The example below is a real-world example of the Consul distributed polices for the distributed policy decision points. The example shows how Networking, Oauth and Identity, fine grained attribute based and consent evaluation, for PII data access policies provide the security nexus; allowing transactions to be evaluated at the distributed edge of the service instead of in a centralized gateway.
Consul stores all of these authorization policy types as code, allowing developers to utilize the same security policies during development, sample the app using canary routing and then deploy into production – all distributed via the Consul control plane to the workload. Immutable distributed security attached to the distributed API endpoint.
Policies Attached to the service’s API endpoint
Policies Defined in Consul
When authorization policies are tied to workloads and endpoints, Identity and API access control remains consistent from development to the final push into production. The security teams are able to define and create policies centrally through the UI and then development teams inherit those policies during the DevOps process. In doing so, security teams gain visibility and centralized management and Developers automatically adhere to corporate policies for PII privacy data management, Authentication, Authorization and Audit.

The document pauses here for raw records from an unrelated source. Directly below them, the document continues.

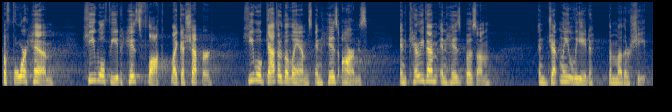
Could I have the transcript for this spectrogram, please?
before him. He will feed his flock like a shepherd. He will gather the lambs in his arms and carry them in his bosom and gently lead the mother sheep.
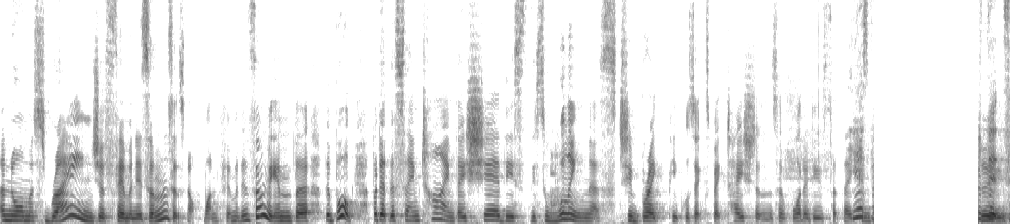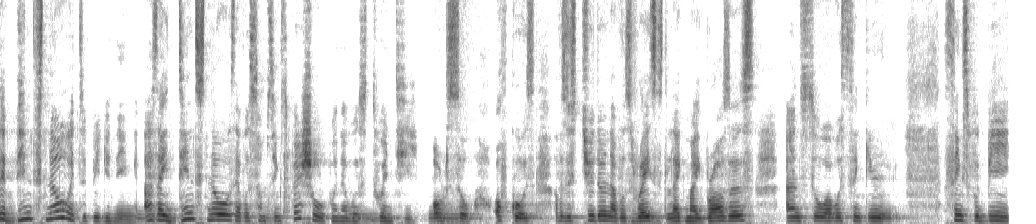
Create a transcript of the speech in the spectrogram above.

With Distributed enforcement, API endpoints are protected by the policies regardless of the application type (legacy vs microservices), hosting location (public cloud, private cloud, datacenter) or where they are instantiated.
Figure 1: Visual design.
Figure 2: JSON representation
Combining the service identity with consul based declarative configuration for authorization and access policies enables the creation of the next generation of DevSecOps pipeline. That can be utilized to fully automate authentication, authorization, access control, as well as API publishing rules in your IT infrastructure.
Join us next week for the second part in this blog series. Using Vault and ACP to analyze Privacy Data, Secret management and API governance into the Hybrid-cloud ecosystem.